James Finn
James Finn.jpg
Born 1806
Died 1872 (aged 65–66)
Resting place Wimbledon, London
Nationality British
Occupation U.K. Consul in Jerusalem,
writer, philanthropist
Years active 1846 – 1863
Known for Writings about Palestine
Religion Christian
Spouse(s) Elizabeth Anne Finn
Children Alexander 'Guy Fawkes' Finn, 1847
Constance Finn, 1851
Arthur Henry Finn, 1854

James Finn was a British Consul in Jerusalem, in the then Ottoman Empire (1846–1863).[1] He arrived in 1845 with his wife Elizabeth Anne Finn. Finn was a devout Christian, who belonged to the London Society for Promoting Christianity Amongst the Jews, but who did not engage in missionary work during his years in Jerusalem.

Finn was a writer and philanthropist. He was a great believer in productivity, an ideology that was very much in vogue at the time, and in 1853 purchased for £250 Karm al-Khalil (Arabic for "Abraham's Vineyard", lit. "vineyard of the loved one", which in Hebrew became Kerem Avraham) a barren piece of land outside the walls of the Old City. Kerem Avraham was established as a training farm for Jews in agriculture and to become productive citizens.

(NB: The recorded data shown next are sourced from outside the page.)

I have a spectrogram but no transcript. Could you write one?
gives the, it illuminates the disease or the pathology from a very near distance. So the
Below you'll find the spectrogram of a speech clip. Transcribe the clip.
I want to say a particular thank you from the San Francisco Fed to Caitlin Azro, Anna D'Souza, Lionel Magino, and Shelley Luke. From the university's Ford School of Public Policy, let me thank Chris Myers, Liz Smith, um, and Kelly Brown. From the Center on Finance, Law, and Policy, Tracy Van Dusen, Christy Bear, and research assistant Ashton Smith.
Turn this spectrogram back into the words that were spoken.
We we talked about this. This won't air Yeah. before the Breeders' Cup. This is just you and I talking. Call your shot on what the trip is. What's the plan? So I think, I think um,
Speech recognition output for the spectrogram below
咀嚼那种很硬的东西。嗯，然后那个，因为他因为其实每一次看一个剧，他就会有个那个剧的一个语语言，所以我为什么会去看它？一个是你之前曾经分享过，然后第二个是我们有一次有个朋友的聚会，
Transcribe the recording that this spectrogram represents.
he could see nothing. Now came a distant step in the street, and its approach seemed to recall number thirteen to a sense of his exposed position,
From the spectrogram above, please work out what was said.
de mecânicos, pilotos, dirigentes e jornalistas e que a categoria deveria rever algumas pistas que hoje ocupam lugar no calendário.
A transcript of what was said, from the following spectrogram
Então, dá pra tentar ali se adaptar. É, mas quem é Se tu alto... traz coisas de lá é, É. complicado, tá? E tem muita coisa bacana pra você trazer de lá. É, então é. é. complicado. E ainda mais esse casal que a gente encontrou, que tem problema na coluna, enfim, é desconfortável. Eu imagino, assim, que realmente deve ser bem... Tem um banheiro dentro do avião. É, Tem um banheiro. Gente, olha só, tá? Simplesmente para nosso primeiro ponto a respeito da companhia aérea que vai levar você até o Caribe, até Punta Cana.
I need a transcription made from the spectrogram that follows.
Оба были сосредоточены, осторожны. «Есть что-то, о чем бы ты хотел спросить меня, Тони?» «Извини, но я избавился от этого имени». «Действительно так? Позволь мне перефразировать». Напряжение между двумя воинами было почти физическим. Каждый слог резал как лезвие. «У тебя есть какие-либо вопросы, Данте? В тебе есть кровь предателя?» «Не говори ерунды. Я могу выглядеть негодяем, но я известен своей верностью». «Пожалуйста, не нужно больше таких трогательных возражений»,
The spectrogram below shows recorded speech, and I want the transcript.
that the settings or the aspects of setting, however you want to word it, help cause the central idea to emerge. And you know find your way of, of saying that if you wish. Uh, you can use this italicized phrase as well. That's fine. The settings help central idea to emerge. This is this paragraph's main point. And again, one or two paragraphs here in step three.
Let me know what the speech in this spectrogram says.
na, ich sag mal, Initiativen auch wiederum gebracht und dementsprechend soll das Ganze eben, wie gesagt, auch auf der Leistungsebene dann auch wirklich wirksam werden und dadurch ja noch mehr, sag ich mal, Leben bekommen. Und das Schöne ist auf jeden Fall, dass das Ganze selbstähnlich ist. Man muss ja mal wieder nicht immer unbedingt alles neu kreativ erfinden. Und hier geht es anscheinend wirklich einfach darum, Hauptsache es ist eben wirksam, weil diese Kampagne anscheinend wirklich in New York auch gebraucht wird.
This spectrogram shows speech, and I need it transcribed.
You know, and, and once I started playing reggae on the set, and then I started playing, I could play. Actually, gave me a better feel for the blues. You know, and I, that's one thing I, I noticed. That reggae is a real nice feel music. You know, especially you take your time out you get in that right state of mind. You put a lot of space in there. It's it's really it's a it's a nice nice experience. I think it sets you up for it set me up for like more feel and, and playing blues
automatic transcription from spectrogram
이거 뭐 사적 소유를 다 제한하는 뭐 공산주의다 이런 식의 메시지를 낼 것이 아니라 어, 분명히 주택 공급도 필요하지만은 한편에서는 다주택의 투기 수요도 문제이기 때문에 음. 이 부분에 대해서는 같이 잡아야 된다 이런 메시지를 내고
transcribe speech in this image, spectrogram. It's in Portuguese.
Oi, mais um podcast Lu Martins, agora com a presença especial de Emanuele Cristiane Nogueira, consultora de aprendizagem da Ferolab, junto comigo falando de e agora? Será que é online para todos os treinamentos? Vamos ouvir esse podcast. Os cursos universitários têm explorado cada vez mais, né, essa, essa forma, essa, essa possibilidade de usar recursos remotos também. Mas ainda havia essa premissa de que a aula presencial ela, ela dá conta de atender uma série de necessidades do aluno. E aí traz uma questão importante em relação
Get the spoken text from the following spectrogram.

Finn employed Jewish labourers to build the first house there in 1855. Cisterns for water storage were built and a soap factory was established which produced high quality soap sold to tourists.

He helped establish the experimental farm at the village of Artas outside Bethlehem.

Books (partial list)[edit]

See also[edit]


  1. ^ Webster, Gillian (1 January 1985). "Elizabeth Anne Finn". The Biblical Archaeologist. 48 (3): 181–185. doi:10.2307/3209937. JSTOR 3209937. 

External links[edit]

Media related to Kerem Avraham at Wikimedia Commons